Dataset excerpts
◇ ◇ ◇

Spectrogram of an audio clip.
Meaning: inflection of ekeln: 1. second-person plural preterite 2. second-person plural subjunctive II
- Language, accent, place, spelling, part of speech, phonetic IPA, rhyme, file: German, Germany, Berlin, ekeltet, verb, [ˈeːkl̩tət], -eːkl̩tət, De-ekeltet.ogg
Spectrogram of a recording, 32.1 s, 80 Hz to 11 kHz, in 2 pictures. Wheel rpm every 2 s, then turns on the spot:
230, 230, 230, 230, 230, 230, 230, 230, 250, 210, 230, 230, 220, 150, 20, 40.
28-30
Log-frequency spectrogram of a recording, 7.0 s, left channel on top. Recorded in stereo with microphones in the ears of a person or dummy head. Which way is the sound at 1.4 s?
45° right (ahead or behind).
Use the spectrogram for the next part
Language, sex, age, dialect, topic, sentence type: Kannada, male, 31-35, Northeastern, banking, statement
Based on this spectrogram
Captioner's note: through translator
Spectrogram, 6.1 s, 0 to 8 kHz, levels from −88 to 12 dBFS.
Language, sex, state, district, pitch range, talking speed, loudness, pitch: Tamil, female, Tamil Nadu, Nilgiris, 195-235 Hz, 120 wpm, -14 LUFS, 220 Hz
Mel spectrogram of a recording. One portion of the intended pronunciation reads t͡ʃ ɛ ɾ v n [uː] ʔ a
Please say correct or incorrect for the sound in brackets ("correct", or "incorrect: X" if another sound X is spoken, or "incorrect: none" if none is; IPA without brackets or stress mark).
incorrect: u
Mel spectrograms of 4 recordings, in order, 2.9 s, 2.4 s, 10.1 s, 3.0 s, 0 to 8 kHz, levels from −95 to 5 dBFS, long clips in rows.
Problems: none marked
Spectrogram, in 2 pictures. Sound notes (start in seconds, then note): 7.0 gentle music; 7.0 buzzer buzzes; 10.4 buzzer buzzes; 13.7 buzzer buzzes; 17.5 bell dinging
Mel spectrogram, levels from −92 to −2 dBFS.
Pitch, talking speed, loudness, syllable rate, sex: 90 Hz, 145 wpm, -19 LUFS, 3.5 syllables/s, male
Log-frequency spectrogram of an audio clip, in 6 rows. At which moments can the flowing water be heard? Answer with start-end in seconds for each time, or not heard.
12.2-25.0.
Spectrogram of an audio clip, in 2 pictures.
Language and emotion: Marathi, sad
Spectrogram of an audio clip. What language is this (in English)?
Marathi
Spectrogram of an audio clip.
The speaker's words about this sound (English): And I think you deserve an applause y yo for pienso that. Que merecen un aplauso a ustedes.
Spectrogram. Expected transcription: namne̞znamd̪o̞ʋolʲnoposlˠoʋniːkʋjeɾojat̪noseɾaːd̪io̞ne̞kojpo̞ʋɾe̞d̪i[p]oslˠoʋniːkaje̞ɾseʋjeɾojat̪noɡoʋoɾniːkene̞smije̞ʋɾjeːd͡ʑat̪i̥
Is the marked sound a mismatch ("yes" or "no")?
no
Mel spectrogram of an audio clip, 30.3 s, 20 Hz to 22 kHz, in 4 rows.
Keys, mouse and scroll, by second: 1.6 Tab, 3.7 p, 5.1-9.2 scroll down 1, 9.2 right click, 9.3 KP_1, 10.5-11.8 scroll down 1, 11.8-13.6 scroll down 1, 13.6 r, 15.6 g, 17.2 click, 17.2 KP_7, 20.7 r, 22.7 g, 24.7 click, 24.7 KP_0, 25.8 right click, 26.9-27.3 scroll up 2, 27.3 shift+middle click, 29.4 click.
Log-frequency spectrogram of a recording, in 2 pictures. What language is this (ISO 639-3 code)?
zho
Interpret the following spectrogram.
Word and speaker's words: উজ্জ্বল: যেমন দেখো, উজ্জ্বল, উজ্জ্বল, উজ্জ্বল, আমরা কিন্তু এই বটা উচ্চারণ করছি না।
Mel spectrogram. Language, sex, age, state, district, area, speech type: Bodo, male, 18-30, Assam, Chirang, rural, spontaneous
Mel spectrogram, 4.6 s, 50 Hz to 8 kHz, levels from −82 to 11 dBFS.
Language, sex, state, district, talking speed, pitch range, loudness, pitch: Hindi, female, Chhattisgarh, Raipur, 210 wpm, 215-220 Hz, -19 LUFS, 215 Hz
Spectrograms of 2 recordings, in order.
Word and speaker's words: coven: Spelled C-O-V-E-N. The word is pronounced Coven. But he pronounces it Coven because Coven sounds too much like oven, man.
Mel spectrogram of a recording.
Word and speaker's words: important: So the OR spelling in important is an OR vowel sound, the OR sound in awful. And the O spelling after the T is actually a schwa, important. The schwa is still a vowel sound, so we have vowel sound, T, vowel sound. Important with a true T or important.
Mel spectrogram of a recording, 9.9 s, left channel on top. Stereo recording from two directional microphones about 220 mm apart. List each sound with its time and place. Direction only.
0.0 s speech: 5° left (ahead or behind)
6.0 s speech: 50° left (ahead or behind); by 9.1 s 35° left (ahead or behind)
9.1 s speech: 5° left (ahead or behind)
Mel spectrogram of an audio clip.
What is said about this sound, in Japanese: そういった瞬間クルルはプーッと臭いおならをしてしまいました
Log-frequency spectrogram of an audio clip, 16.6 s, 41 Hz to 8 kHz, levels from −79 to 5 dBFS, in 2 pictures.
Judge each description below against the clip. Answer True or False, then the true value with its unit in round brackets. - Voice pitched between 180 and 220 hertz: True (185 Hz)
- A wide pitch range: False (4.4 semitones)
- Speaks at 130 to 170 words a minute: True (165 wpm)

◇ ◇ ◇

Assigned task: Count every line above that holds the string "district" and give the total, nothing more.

Exercise solution: 3